The Sailor’s Dream


I’ve been enjoying working my way through Simogo’s beautiful mobile games. I’m a big fan of the Swedish developers who created Year Walk and Device 6. Their twisted storytelling, unique puzzles and high production values really inspire me to be a better games designer.

The Sailor’s Dream is a wonderfully crafted experience in which you take to the seas, exploring little islands in an attempt to discover what has happened to the story’s protagonists.

The side scrolling horizon is stunning, I’d love to know how they created the gently lapping, animated sea. Each island illustration is covered with minute details, the Secret Lighthouse, the Celestial Sanctuary; every time a new location was revealed I got a buzz of excitement.

Navigating through each location is unusual. Scenes are stitched together, fading to black as you shift between them. Dotted trails connect you and are roughly mapped to a floating compass.

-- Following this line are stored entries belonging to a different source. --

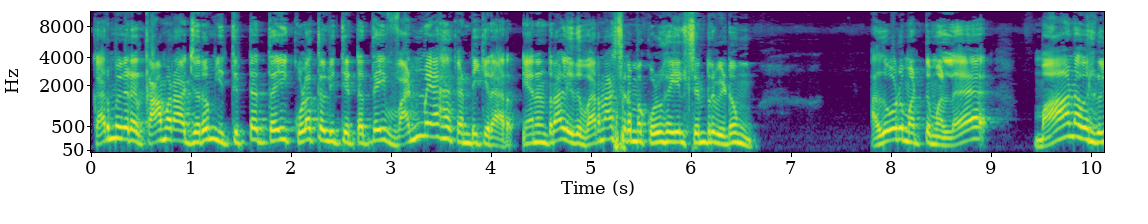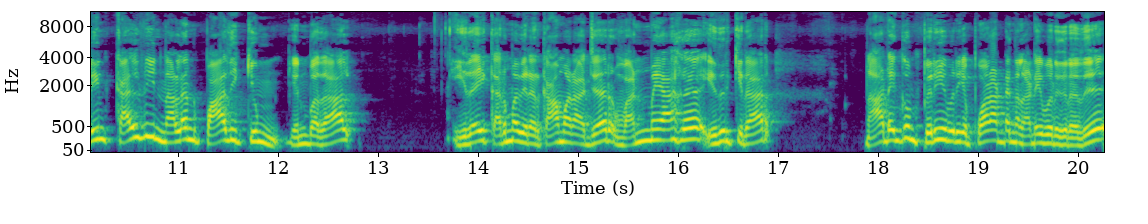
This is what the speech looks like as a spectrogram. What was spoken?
கர்ம வீரர் காமராஜரும் இத்திட்டத்தை குலக்கல்வி திட்டத்தை வன்மையாக கண்டிக்கிறார். ஏனென்றால் இது வர்ணாசிரம கொள்கையில் சென்றுவிடும். அதோடு மட்டுமல்ல மாணவர்களின் கல்வி நலன் பாதிக்கும் என்பதால் இதை கர்ம வீரர் காமராஜர் வன்மையாக எதிர்க்கிறார். நாடெங்கும் பெரிய பெரிய போராட்டங்கள் நடைபெறுகிறது.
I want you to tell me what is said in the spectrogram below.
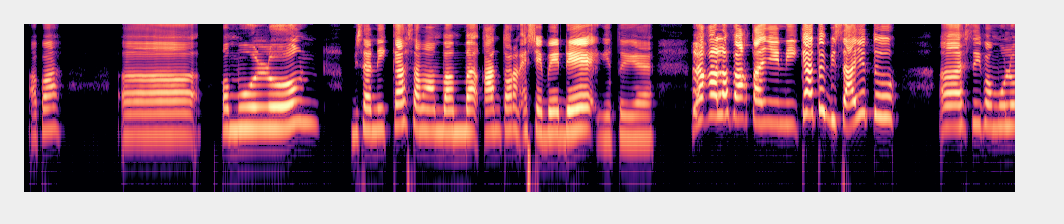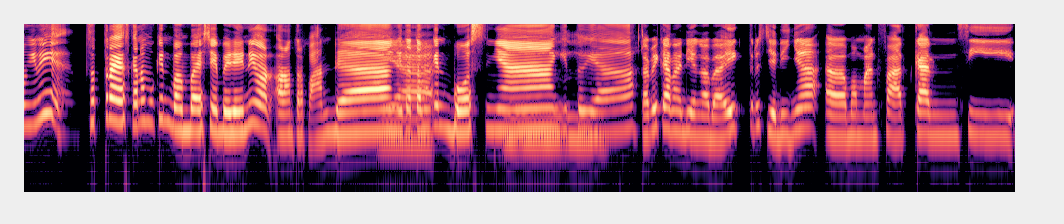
Apa eh Pemulung Bisa nikah sama mbak-mbak kantoran SCBD gitu ya Nah kalau faktanya nikah tuh bisa aja tuh eh, si pemulung ini stres karena mungkin mbak-mbak SCBD ini or- orang terpandang Iya. gitu atau mungkin bosnya Hmm, gitu hmm. ya Tapi karena dia nggak baik, terus jadinya eh, memanfaatkan si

They put so much effort into all elements of the game, secret sketches to be found, specially written songs that reveal parts of the narrative and without giving too much away…once I’d figured out what to do in the Transmission Horologe I was so excited about it I was telling anyone that would listen for weeks!

I have to admit I got a bit confused by the story for this one. Perhaps I didn’t uncover things quickly enough or in a good order to work out what was going on. But it didn’t really matter. Simogo always create beautiful experiences full of twists and delights – The Sailor’s Dream is no exception. Set your sail and weigh anchor!